I hit the steering wheel. The horn blasted, winning a yelp from me. I cursed. Fluently, and in language I don't usually use, which I think helped, though I wished I had skipped breakfast. I felt shaky and ill, and I didn't want to be here alone, though I didn't want to be with anyone either. Perverse. Annoyed. Angry.
How could Akio do this to me? She knew how I felt about Gian.
Bad things weren't supposed to happen in Deervale. This was paradise. Sure, we had our scandals. Mrs. Martin OD'd when I was thirteen and died the next morning. Last year, I heard a jealous husband killed Mr. Abraz while he vacationed in Europe, though officially he died in a car accident.
"It's not fair," I whispered again, and didn't pound on the steering wheel this time.
Community Security drove by in one of their pretty blue cars. I knew the routine. They'd return in five minutes and if they found me in the car they'd come over to see if everything was all right.
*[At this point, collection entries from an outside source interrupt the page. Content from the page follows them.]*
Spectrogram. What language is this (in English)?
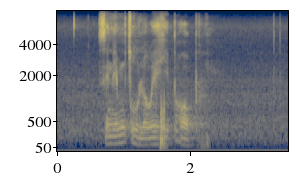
Swati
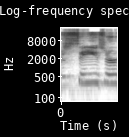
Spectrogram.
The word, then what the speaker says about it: SISER: you guys don't know how to pronounce it it's caesar i just got that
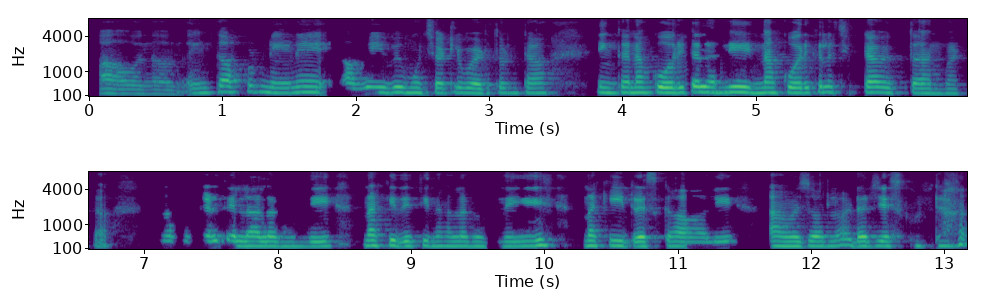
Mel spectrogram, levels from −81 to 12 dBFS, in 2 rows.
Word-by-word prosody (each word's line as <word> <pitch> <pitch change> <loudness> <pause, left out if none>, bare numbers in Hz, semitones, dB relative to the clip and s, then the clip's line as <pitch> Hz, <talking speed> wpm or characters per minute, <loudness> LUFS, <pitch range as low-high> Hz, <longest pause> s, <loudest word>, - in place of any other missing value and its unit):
అవునవును. 155 -3 -10
ఇంకా 190 +4 -6
అప్పుడు 220 +1 -8
నేనే 190 +3 -2 0.3
అవి 185 +3 -3
ఇవి 205 +1 +2
ముచ్చట్లు 190 0 -2
పెడుతుంటా. 185 +1 -2 0.5
ఇంకా 190 +1 0
నా - - +4
కోరికలన్నీ 200 +1 +5 0.2
నా 195 - +3
కోరికల 195 +2 +2
చిట్టా 205 0 +1
విప్పుతా 190 -1 -4
అనమాట. 170 0 -10 0.5
నాకు 190 - -8
ఎక్కడికి 190 +1 -2
వెళ్ళాలని 180 -1 +2
ఉంది, 170 0 0 0.3
నాకు 200 0 +2
ఇది 180 -1 +1
తినాలని 180 -1 -1
ఉంది, 175 +1 -5 0.5
నాకు 195 0 +1
ఈ - - +5
డ్రెస్ 175 0 +5
కావాలి, 170 0 -2 0.4
అమెజాన్‍లో 180 +1 +2
ఆర్డర్ 180 -4 +4
చేసుకుంటా. 180 0 -3
185 Hz, 140 wpm, -23 LUFS, 175-195 Hz, 0.5 s, కోరికలన్నీ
The last thing I wanted was for any of them to find me crying my eyes out and blubbering over the unfairness of life.
I climbed out of the car, jerked my camera bag and tripod out and slammed the door shut, silencing the nearby birds for a moment. By the time I reached the arbor entry to the neatly trimmed rose garden, I was determined to enjoy the walk despite it being morning, for God's sake. Everything remained wet from the night before. My stomach felt as if I'd eaten rocks for breakfast. My eyes hurt and I was still in a damn bad mood.
I saw no one else in the park as I stomped along the path, loud enough to startle the birds. I swatted at bugs and glared at one lone butterfly. Then I reached the fountain and the roses.
And hell, everything looked beautiful! Drops of water glittered on pastel rose petals, reminding me more of a painting than real life. I grabbed my camera, forgetting my bad mood, and shoved the batteries into place as quickly as I could. The light would shift at any moment and I'd lose this perfect opportunity. Everything would change in the next few minutes. Where was the polarizer?
The butterfly flew past, settling on the flowers. A lone hummingbird fluttered by and I spent nearly an hour trying photograph him. I realized the emotional overload I felt had eased. I could breathe without feeling half ill. I could think about going to work this afternoon, where Gian would be working too. I'd volunteered at the library a full month before he did.
Sometimes I thought, maybe . . . .
I never let the thought go very far. Gian and I remained friends, like we'd been most of our lives. Even if I had been ready for something more, now wasn't the time to trouble him. I kept my feelings to myself.
As I pulled out of the park, I decided to go past the Kimura house, though not because there wasn't another way. I didn't want to fear facing the house, let alone all the rest. I promised myself not to cry this time. There was nothing I could do to change what had happened. I had to accept the truth.
I pulled over and stared at the house. I thought about picking a cherry blossom or two and putting them away: a keepsake, to try and recall the better times. I was ready, too late, to forgive Mr. Kimura for something he'd had nothing to do with. I wanted, really, to let go of my own guilt.
I started to get out when a cab suddenly appeared at the corner and slowed, turning into the driveway. My heart began to pound too hard and I froze there, the door a hand's breadth open.
Akio got out of the cab. She stood with her head a bowed, a very small young woman with waist length black hair in a single braid, and wearing a black dress and sunglasses.
God, she hadn't changed at all. I stared, unable to breathe. She was, I realized, staring at me as well while the driver got out and pulled her suitcase from the trunk.
My mouth went dry and the palms of my hands grew damp. They slipped as I jerked the car door closed. I pushed my foot down on the gas pedal and barely avoided hitting the curb as I sped away.
And then I saw Missy Murphy sitting on the hood of her car, a half block away. She'd obviously been watching for Akio, probably to have more dirt to spread around town.
She'd seen me and my reaction. I hated her for it.
I drove home and went to my room and sat on my bed, waiting for time to pass, for things to get better.
I could hear the Calabrias outside, and soon I'd be at work with Gian. This wouldn't go away.